06539017
j
2016b.00478
Hipolito, In\^{e}s
What is a mathematical proof in the age of modern theorem provers?
Philos. Math. Educ. J. 29, 7 p., electronic only (2015).
2015
Professor Paul Ernest, University of Exeter, Graduate School of Education, Exeter
EN
E50
E20
D20
R40
mathematics and philosophy
foundations of mathematics
proving
proofs
formal proofs
mathematical logic
computerassisted proofs
mathematics and computers
modern theorem provers
odd order theorem
FeitThompson theorem
artificial agency
ontology
epistemology
research
http://socialsciences.exeter.ac.uk/education/research/centres/stem/publications/pmej/pome29/Ines%20Hipolito%20%20What%20is%20a%20Mathematical%20Proof%20in%20the%20Age%20of%20Modern%20Theorem%20Provers.docx
Summary: A mathematical proof is notable for its clear language which satisfies the logical rules of inference and which convinces us by its intrinsic explanation relatively easy to reproduce.

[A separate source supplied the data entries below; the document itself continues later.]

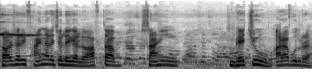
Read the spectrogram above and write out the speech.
সরাসরি ফাইনালে চলে গেল। আফতাব শাহিন ভেচু আরাবুলরা।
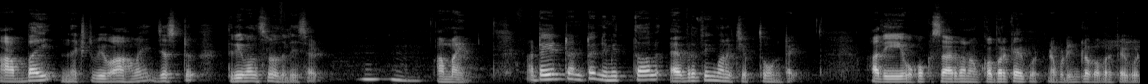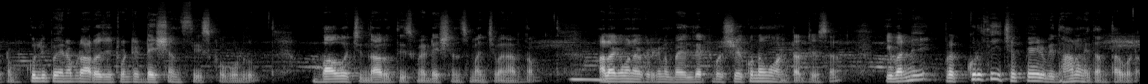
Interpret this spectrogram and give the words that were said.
ఆ అబ్బాయి నెక్స్ట్ వివాహమై జస్ట్ త్రీ మంత్స్లో వదిలేశాడు. అమ్మాయిని. అంటే ఏంటంటే నిమిత్తాలు ఎవ్రీథింగ్ మనకు చెప్తూ ఉంటాయి. అది ఒక్కొక్కసారి మనం కొబ్బరికాయ కొట్టినప్పుడు ఇంట్లో కొబ్బరికాయ కొట్టినప్పుడు కుళ్ళిపోయినప్పుడు ఆ రోజు ఎటువంటి డెసిషన్స్ తీసుకోకూడదు. బాగా వచ్చింది ఆ రోజు తీసుకునే డెసిషన్స్ మంచివని అర్థం. అలాగే మనం ఎక్కడికైనా బయలుదేరేటప్పుడు శకునము అంటారు చూసారు? ఇవన్నీ ప్రకృతి చెప్పే విధానం ఇదంతా కూడా.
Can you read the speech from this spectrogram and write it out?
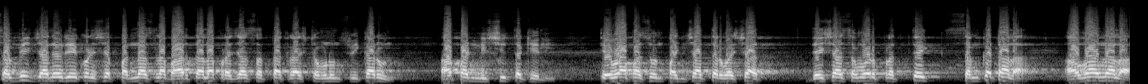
सव्वीस जानेवारी एकोणीसशे पन्नासला भारताला प्रजासत्ताक राष्ट्र म्हणून स्वीकारून आपण निश्चित केली. तेव्हापासून पंच्याहत्तर वर्षात देशासमोर प्रत्येक संकटाला आव्हानाला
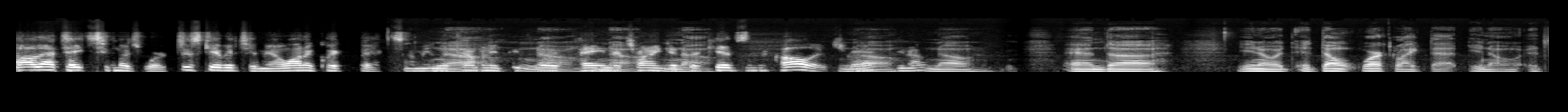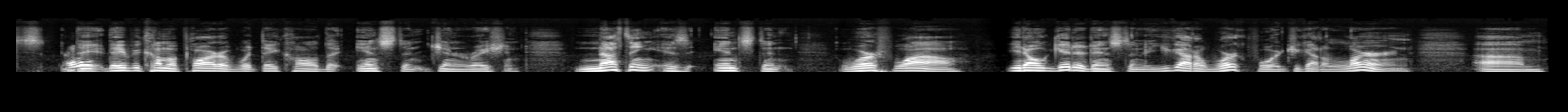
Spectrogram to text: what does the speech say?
oh, that takes too much work. Just give it to me. I want a quick fix. I mean, no, look how many people no, are paying no, to try and get their kids into college, right? No, you know? no. And, uh, you know, it, it don't work like that. You know, it's oh. they, they become a part of what they call the instant generation. Nothing is instant worthwhile. You don't get it instantly. You got to work for it. You got to learn. Um,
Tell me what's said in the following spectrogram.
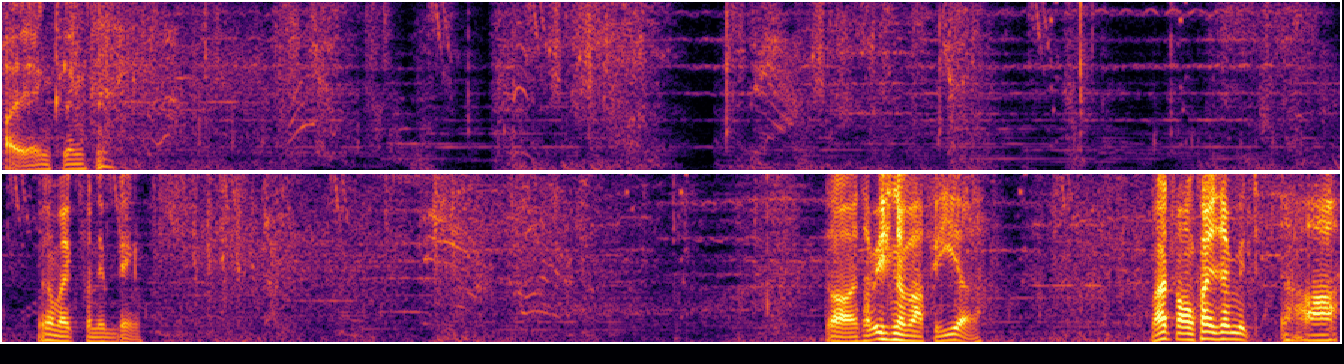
Hi, Enkling. Ja, weg von dem Ding. So, jetzt habe ich eine Waffe hier. Was, warum kann ich damit? Ja.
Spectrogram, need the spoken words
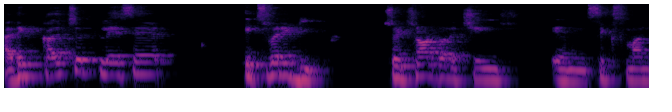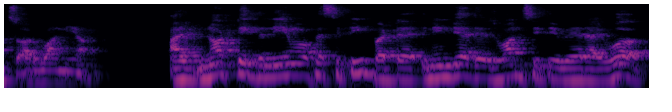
I think culture plays a. It's very deep, so it's not going to change in six months or one year. I'll not take the name of a city, but uh, in India, there's one city where I work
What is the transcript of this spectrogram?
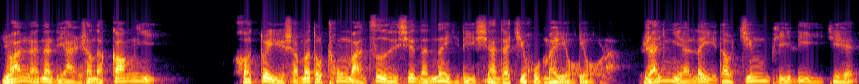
原来那脸上的刚毅和对什么都充满自信的内力，现在几乎没有有了。人也累到精疲力竭，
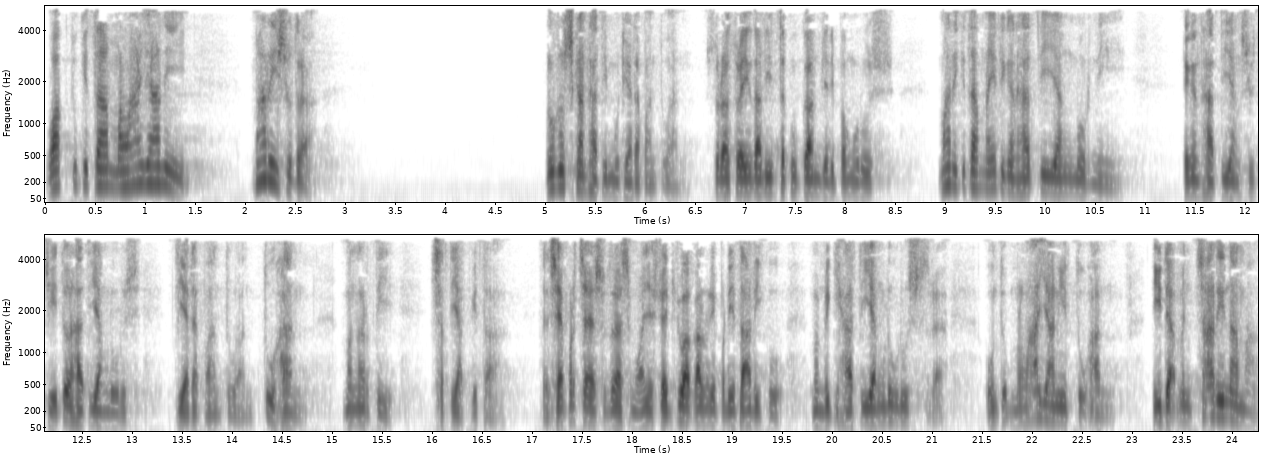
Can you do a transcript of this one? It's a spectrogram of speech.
waktu kita melayani, mari saudara, luruskan hatimu di hadapan Tuhan. Saudara-saudara yang tadi teguhkan menjadi pengurus, mari kita melayani dengan hati yang murni, dengan hati yang suci itu hati yang lurus di hadapan Tuhan. Tuhan mengerti setiap kita. Dan saya percaya saudara semuanya sudah dua kali pendetariku memiliki hati yang lurus saudara. Untuk melayani Tuhan. Tidak mencari nama.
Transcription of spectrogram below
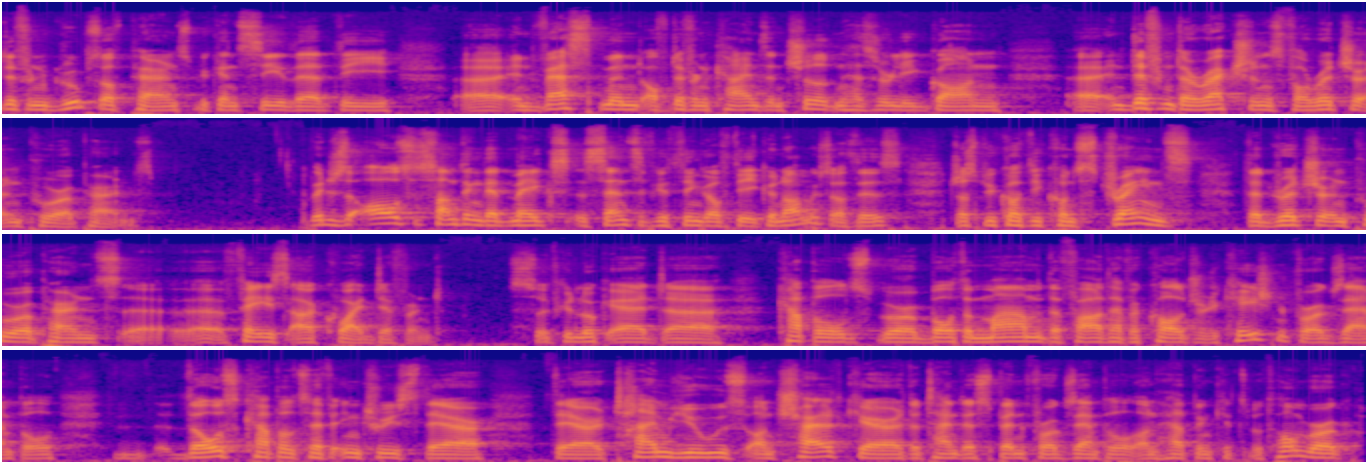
different groups of parents, we can see that the investment of different kinds in children has really gone in different directions for richer and poorer parents which is also something that makes sense if you think of the economics of this, just because the constraints that richer and poorer parents uh, face are quite different. So if you look at uh, couples where both the mom and the father have a college education, for example, th- those couples have increased their their time use on childcare, the time they spend, for example, on helping kids with homework.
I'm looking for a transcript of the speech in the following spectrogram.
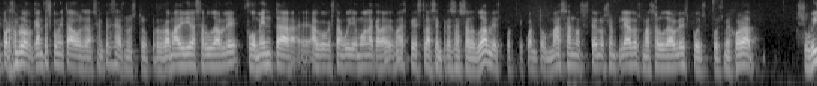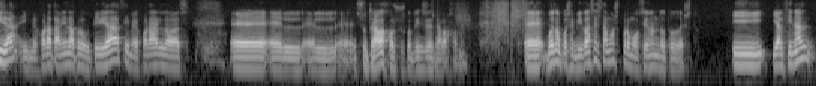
por ejemplo, lo que antes comentábamos de las empresas, nuestro programa de vida saludable fomenta algo que está muy de moda cada vez más, que es las empresas saludables, porque cuanto más sanos estén los empleados, más saludables, pues, pues mejora su vida y mejora también la productividad y mejora eh, eh, su trabajo, sus condiciones de trabajo. Eh, bueno, pues en Vivaz estamos promocionando todo esto. Y, al final,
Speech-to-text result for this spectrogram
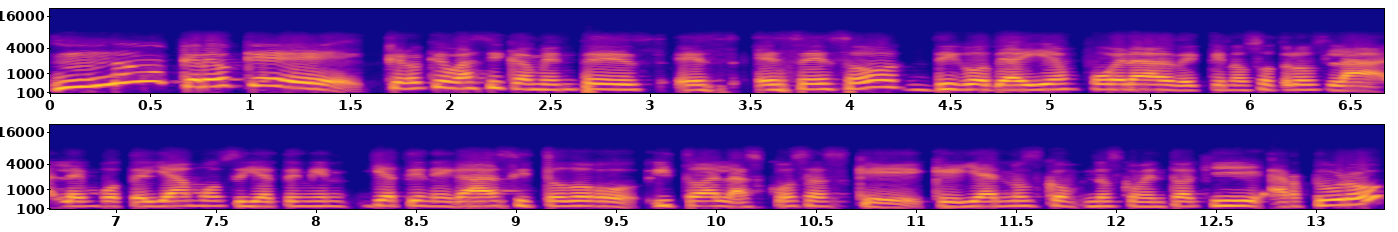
no, creo que, creo que básicamente es, es, es, eso. Digo, de ahí en fuera de que nosotros la, la embotellamos y ya, ya tiene gas y todo, y todas las cosas que, que ya nos, nos comentó aquí Arturo,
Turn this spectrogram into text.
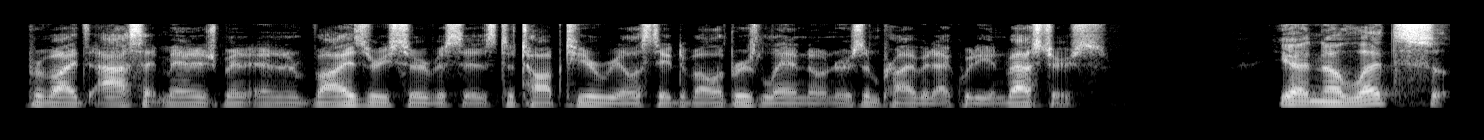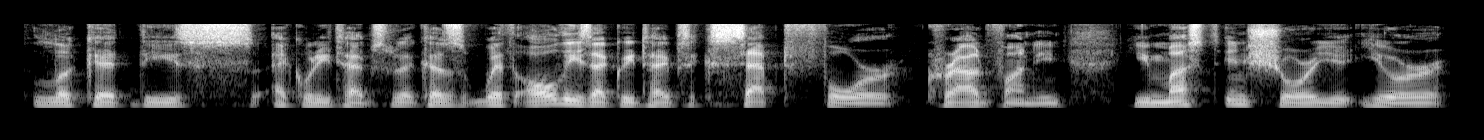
provides asset management and advisory services to top tier real estate developers, landowners, and private equity investors. Yeah, now let's look at these equity types because with all these equity types, except for crowdfunding, you must ensure you, your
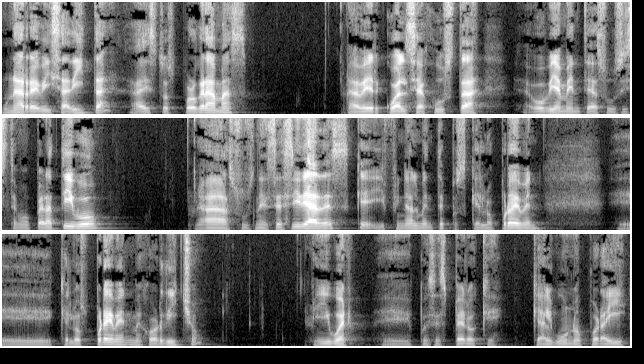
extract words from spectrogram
una revisadita a estos programas, a ver cuál se ajusta obviamente a su sistema operativo, a sus necesidades, que y finalmente pues que lo prueben, eh, que los prueben, mejor dicho. Y bueno, eh, pues espero que, que alguno por ahí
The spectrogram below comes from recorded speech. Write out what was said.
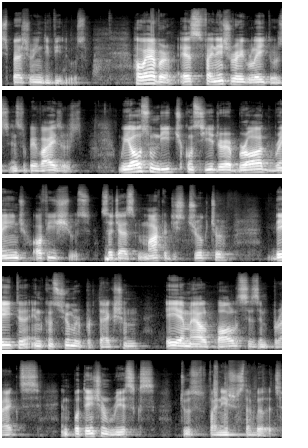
especially individuals. However, as financial regulators and supervisors, we also need to consider a broad range of issues, such as market structure, data and consumer protection, AML policies and practice, and potential risks to financial stability.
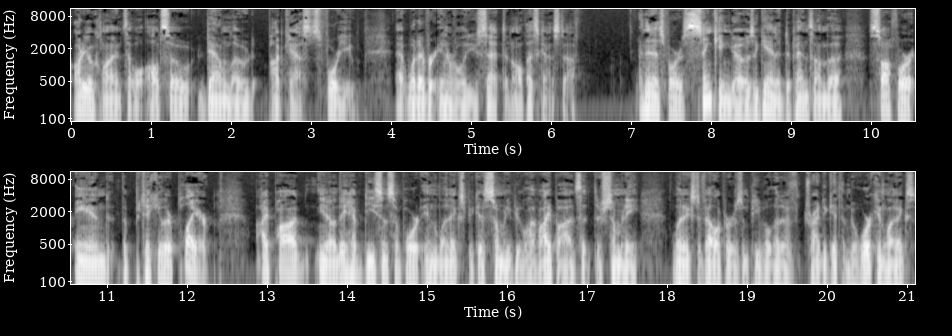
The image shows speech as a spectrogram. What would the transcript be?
audio clients that will also download podcasts for you at whatever interval you set and all this kind of stuff. And then as far as syncing goes, again, it depends on the software and the particular player iPod, you know, they have decent support in Linux because so many people have iPods that there's so many Linux developers and people that have tried to get them to work in Linux.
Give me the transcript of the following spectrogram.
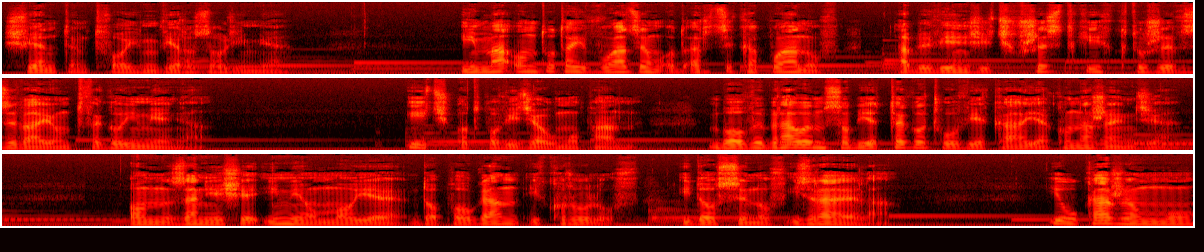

Nevertheless, since the publication of the computer aided proof of the fourcolour theorem in 1976, the status of proof has been widely discussed, and that discussion was recently reopened following the verification of the FeitThompson theorem by a modern theorem prover. Modern theorem provers enable us to verify mathematical theorems, construct formal axiomatic derivations of remarkable complexity and, potentially, increase confidence in mathematical statements. Proof assistants, therefore, are the result of the efforts by logicians, computer scientists, and mathematician to obtain complete mathematical confidence through computers. In this paper, I will discuss how classical mathematical theorems strongly contrast with the ``trivial" use of modern theorem provers. I will specifically address the FeitThompson theorem,  proof of which was recently verified by the interactive theorem prover Coq  in order to assess the proof's status in the era of modern theorem provers, and, more clearly, whether a machine proof may still be considered a calculus of reasoning.